::: Information given

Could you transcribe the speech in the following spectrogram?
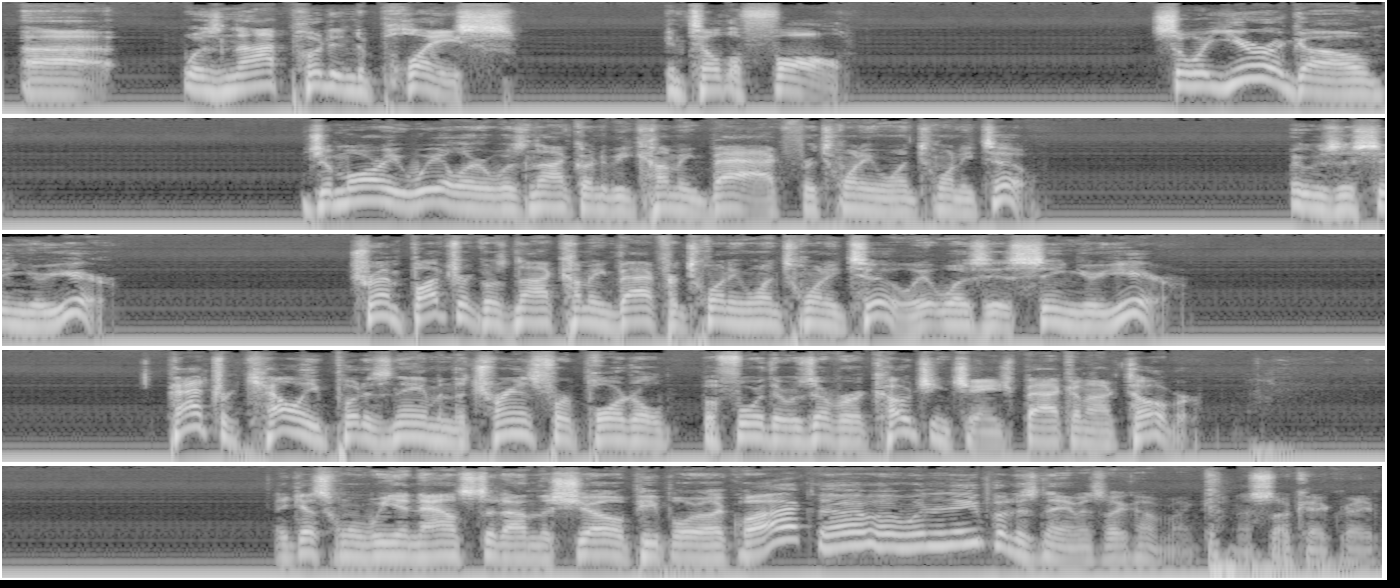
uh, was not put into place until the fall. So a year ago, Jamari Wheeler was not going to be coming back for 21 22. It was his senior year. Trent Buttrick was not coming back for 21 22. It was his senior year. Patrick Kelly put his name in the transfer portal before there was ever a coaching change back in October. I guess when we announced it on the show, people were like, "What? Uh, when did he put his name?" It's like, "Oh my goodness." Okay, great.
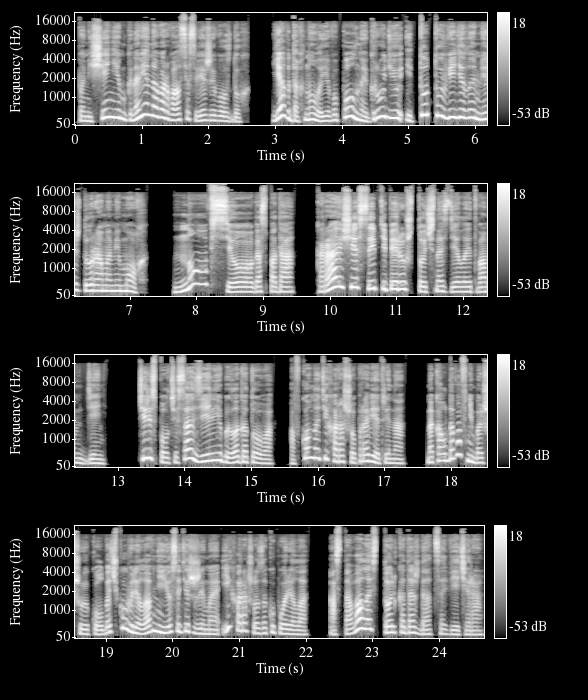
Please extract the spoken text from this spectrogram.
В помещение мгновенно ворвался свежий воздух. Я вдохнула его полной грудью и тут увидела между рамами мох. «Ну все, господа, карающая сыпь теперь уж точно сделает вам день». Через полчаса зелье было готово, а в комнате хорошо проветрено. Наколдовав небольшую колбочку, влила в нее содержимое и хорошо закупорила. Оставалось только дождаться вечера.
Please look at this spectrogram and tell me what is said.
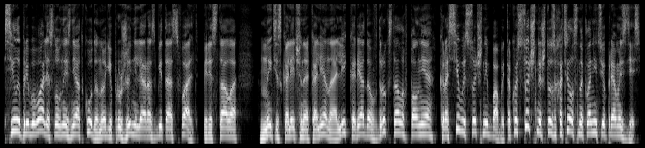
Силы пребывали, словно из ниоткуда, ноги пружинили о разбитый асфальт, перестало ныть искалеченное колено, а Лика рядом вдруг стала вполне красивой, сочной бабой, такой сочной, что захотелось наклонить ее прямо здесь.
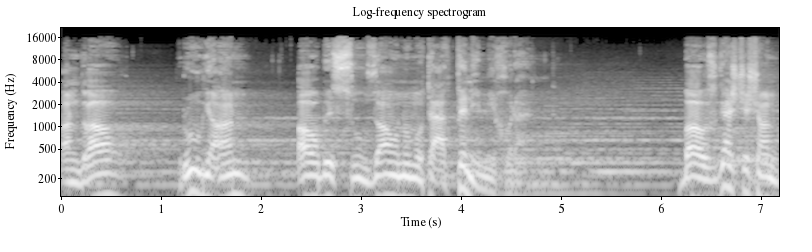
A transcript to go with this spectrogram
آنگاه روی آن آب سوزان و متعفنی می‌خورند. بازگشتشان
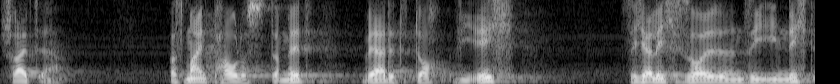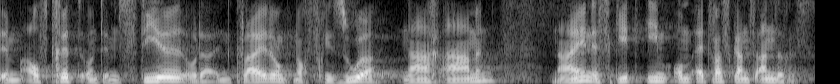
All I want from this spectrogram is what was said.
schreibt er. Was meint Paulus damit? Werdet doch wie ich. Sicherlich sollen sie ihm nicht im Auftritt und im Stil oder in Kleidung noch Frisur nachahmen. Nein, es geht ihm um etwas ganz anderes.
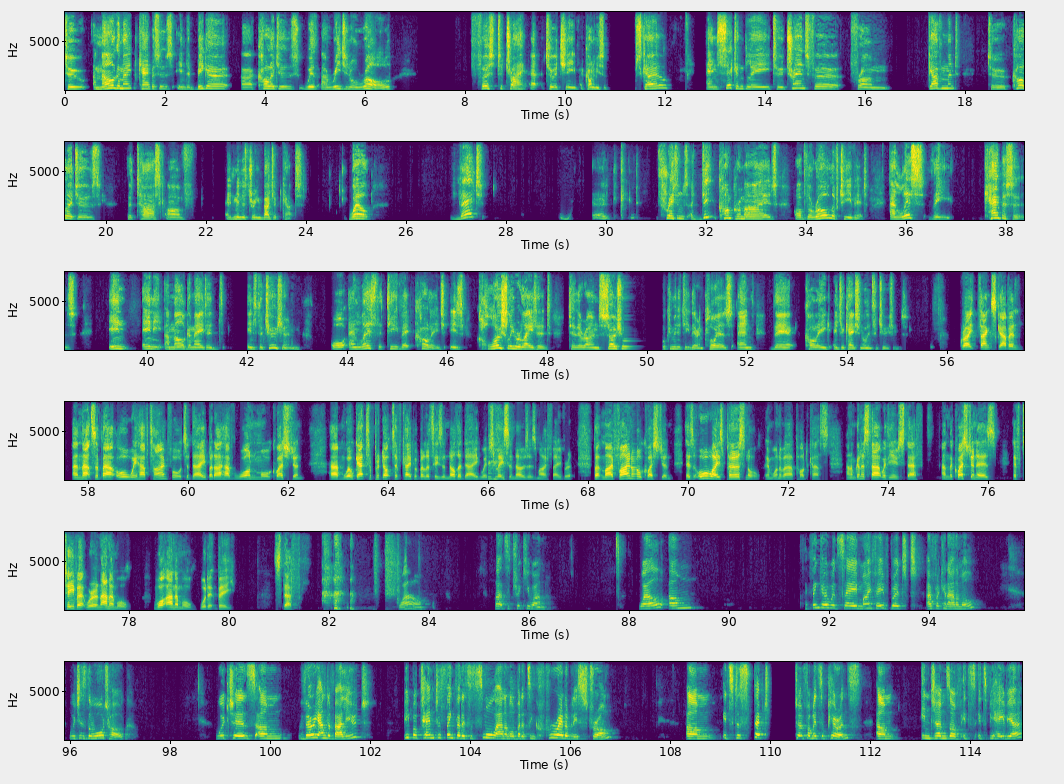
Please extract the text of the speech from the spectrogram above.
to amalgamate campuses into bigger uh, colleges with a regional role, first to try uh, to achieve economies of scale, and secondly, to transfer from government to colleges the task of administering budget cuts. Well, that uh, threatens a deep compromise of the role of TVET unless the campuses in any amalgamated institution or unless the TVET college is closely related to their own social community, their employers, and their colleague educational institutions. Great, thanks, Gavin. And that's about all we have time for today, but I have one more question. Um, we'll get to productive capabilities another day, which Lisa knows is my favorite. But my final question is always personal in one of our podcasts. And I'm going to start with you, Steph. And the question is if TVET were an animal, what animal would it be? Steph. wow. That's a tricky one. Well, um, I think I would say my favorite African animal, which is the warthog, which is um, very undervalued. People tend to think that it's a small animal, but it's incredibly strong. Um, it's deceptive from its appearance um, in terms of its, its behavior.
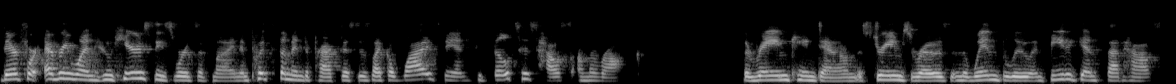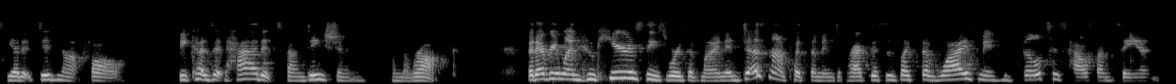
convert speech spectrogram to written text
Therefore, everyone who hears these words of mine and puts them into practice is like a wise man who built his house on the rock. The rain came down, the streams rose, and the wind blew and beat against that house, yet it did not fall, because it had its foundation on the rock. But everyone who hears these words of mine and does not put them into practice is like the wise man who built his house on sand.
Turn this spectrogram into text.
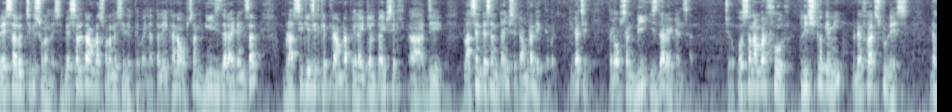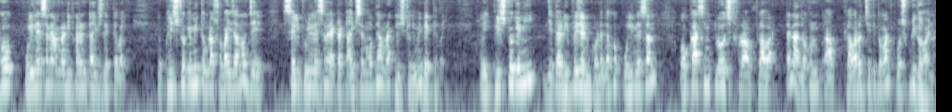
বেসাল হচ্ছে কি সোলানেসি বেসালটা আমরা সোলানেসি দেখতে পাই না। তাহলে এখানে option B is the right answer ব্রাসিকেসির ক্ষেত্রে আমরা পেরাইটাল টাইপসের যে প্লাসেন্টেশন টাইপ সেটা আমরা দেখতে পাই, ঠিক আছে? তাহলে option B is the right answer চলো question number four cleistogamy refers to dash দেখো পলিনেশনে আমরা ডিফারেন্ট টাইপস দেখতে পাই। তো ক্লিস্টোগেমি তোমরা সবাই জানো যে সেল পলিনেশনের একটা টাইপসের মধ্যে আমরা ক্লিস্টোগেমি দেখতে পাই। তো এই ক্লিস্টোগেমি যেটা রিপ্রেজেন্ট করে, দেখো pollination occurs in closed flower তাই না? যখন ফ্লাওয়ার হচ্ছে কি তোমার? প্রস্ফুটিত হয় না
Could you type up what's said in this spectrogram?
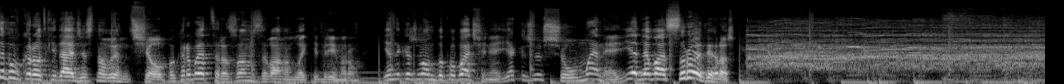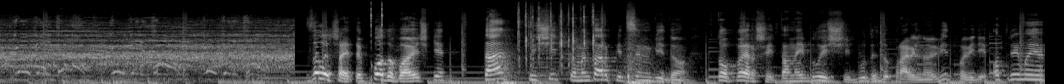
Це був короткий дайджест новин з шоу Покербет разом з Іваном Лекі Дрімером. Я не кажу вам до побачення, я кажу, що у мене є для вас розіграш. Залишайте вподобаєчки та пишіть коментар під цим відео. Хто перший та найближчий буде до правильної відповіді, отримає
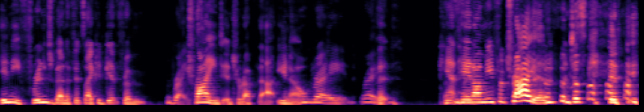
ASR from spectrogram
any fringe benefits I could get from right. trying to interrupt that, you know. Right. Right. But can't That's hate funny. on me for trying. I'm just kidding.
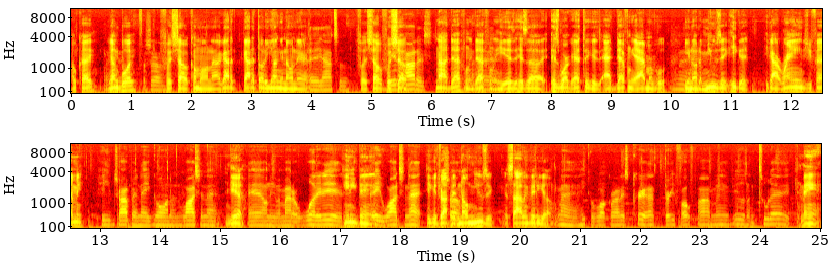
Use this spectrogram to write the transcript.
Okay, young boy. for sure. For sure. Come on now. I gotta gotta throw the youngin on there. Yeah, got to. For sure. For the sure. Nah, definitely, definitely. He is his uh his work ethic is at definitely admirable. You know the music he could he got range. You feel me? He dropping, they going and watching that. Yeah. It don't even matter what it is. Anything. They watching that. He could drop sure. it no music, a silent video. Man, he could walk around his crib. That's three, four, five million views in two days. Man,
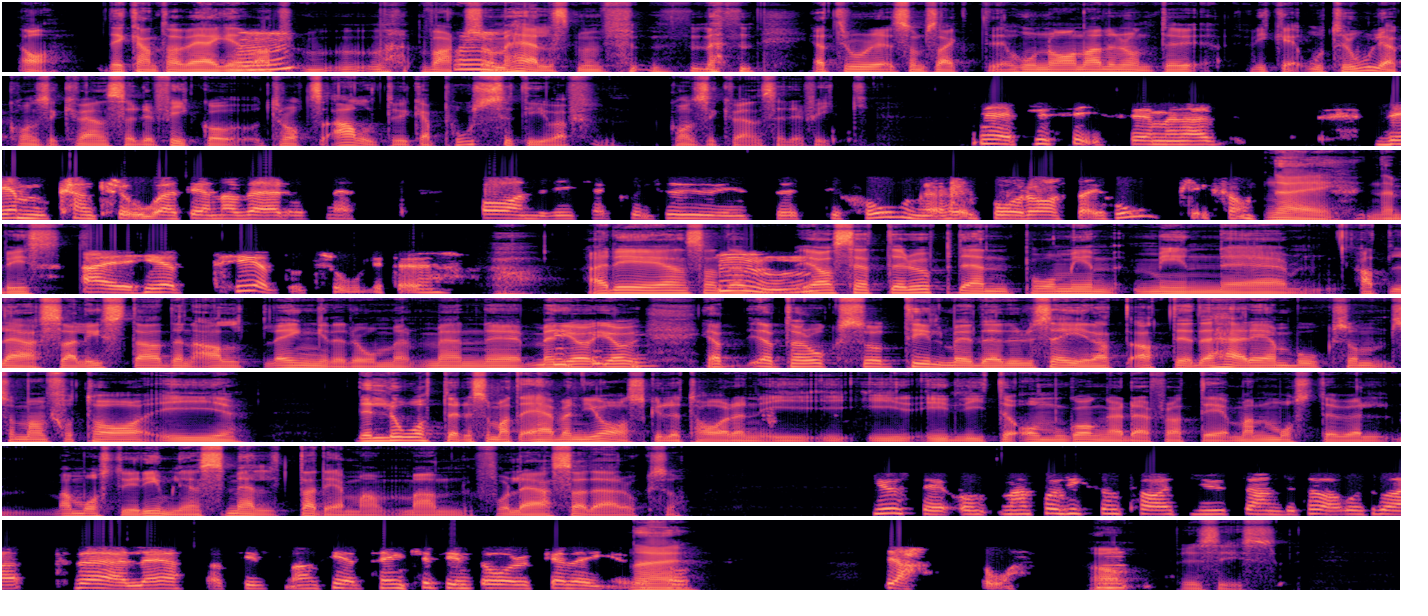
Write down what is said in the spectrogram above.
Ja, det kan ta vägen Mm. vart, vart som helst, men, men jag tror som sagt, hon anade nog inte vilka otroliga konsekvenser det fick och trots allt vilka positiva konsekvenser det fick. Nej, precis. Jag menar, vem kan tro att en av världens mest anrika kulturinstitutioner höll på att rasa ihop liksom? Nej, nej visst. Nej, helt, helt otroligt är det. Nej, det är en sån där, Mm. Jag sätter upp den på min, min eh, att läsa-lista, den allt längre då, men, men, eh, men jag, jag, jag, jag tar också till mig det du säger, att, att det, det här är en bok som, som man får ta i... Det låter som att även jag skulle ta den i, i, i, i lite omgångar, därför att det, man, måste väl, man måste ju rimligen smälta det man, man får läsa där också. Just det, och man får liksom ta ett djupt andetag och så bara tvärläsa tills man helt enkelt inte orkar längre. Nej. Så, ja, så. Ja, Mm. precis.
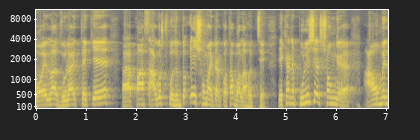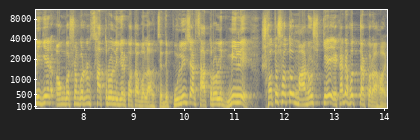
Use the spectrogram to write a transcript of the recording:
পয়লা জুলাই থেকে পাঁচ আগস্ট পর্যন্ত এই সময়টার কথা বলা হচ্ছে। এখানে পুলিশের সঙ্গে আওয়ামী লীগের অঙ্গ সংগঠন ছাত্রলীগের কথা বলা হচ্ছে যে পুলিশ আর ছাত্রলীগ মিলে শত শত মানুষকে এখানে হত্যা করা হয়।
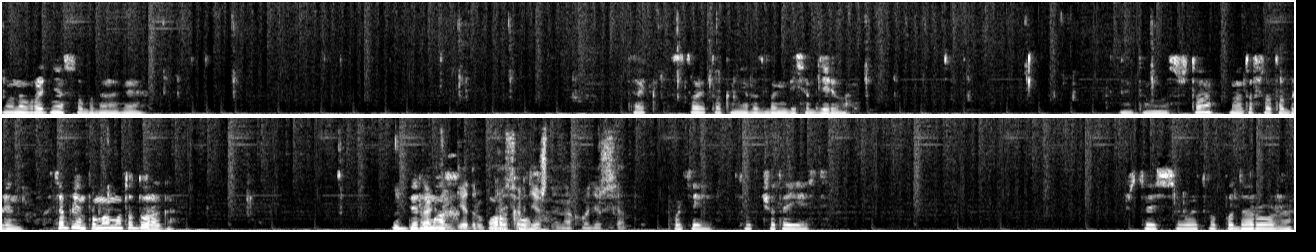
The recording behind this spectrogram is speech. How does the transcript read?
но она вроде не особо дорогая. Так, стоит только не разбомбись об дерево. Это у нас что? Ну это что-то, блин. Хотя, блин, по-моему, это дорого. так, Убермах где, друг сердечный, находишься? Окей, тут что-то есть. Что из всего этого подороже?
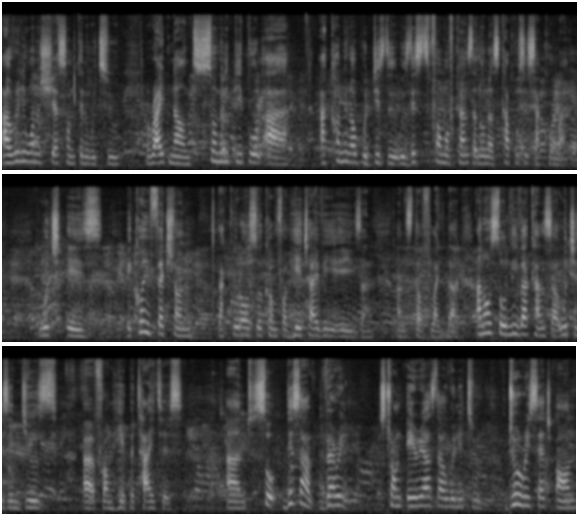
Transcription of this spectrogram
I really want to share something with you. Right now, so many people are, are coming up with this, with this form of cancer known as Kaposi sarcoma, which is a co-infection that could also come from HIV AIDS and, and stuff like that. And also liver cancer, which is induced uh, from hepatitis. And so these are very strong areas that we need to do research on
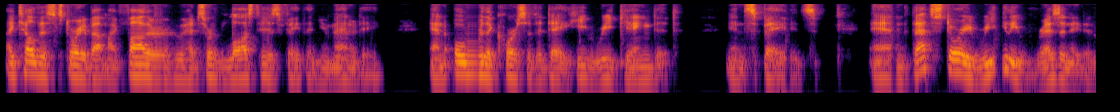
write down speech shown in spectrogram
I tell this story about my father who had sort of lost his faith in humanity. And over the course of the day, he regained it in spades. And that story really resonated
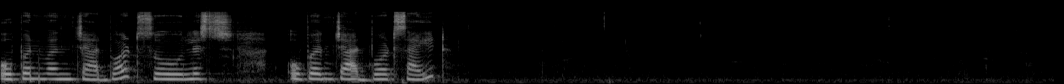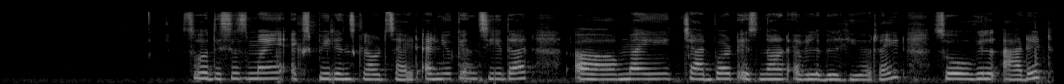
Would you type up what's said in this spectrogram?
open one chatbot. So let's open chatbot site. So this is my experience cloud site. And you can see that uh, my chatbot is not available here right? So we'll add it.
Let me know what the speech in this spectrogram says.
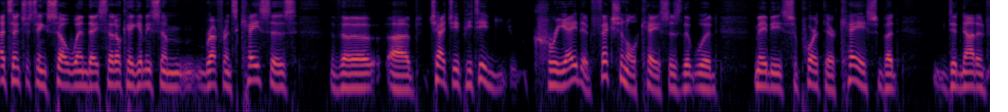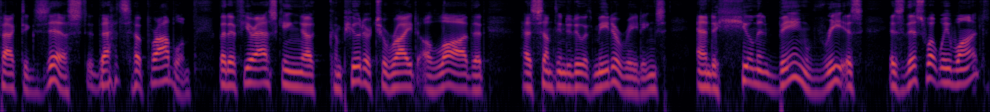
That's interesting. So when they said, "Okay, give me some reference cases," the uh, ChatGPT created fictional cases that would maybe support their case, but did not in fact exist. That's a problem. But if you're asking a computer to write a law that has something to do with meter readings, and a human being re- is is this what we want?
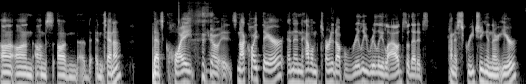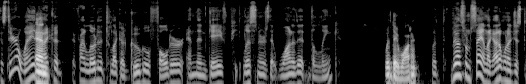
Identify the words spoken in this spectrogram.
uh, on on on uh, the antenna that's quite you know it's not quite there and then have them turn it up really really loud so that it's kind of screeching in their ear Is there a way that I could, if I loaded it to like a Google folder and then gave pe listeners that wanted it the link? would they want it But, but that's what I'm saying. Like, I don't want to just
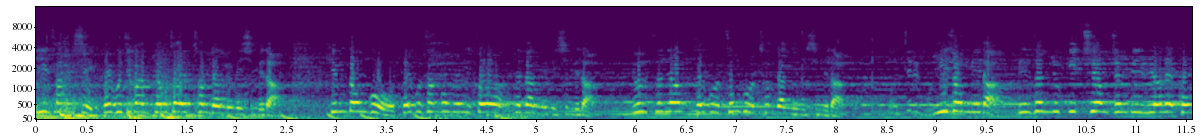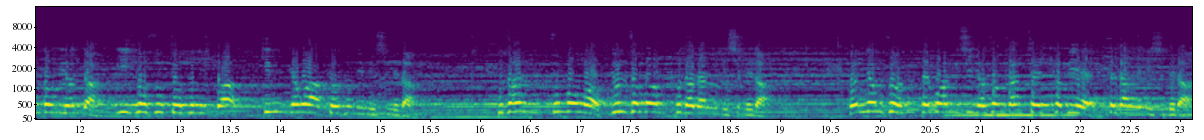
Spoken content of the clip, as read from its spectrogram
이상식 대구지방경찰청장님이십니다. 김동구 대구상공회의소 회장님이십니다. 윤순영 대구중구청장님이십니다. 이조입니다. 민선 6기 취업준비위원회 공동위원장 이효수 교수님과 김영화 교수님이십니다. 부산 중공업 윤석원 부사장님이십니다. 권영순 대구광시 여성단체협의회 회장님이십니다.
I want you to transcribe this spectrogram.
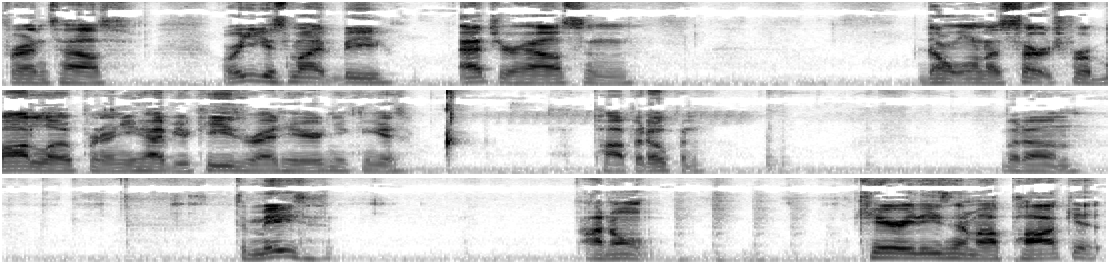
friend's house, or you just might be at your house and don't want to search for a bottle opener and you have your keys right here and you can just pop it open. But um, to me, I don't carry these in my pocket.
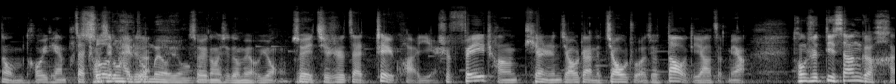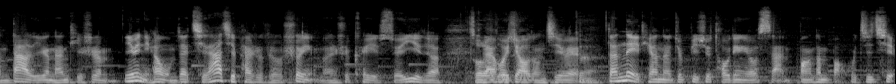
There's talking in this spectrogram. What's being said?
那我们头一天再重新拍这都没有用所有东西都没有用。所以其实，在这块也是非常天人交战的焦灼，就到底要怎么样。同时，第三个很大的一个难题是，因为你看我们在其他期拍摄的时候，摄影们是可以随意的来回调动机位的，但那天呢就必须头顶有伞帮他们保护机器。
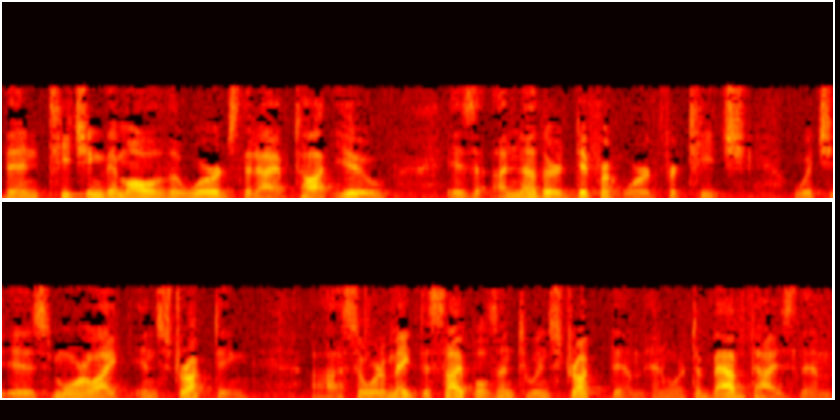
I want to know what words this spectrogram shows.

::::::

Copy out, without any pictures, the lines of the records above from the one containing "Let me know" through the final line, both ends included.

Let me know what the speech in this spectrogram says.
That's interesting. So when they said, "Okay, give me some reference cases," the uh, ChatGPT created fictional cases that would maybe support their case, but did not in fact exist. That's a problem. But if you're asking a computer to write a law that has something to do with meter readings, and a human being re- is is this what we want?
Identify the words spoken in this spectrogram.
uh, on on on uh, the antenna that's quite you know it's not quite there and then have them turn it up really really loud so that it's kind of screeching in their ear Is there a way that I could, if I loaded it to like a Google folder and then gave pe listeners that wanted it the link? would they want it But, but that's what I'm saying. Like, I don't want to just
Spoken content of the clip, as read from its spectrogram
이상식 대구지방경찰청장님이십니다. 김동구 대구상공회의소 회장님이십니다. 윤순영 대구중구청장님이십니다. 이조입니다. 민선 6기 취업준비위원회 공동위원장 이효수 교수님과 김영화 교수님이십니다. 부산 중공업 윤석원 부사장님이십니다. 권영순 대구광시 여성단체협의회 회장님이십니다.
I want you to transcribe this spectrogram.
friend's house, or you just might be at your house and don't want to search for a bottle opener and you have your keys right here and you can just pop it open. But um, to me, I don't carry these in my pocket.
There's talking in this spectrogram. What's being said?
那我们头一天再重新拍这都没有用所有东西都没有用。所以其实，在这块也是非常天人交战的焦灼，就到底要怎么样。同时，第三个很大的一个难题是，因为你看我们在其他期拍摄的时候，摄影们是可以随意的来回调动机位的，但那天呢就必须头顶有伞帮他们保护机器。
I want to know what words this spectrogram shows.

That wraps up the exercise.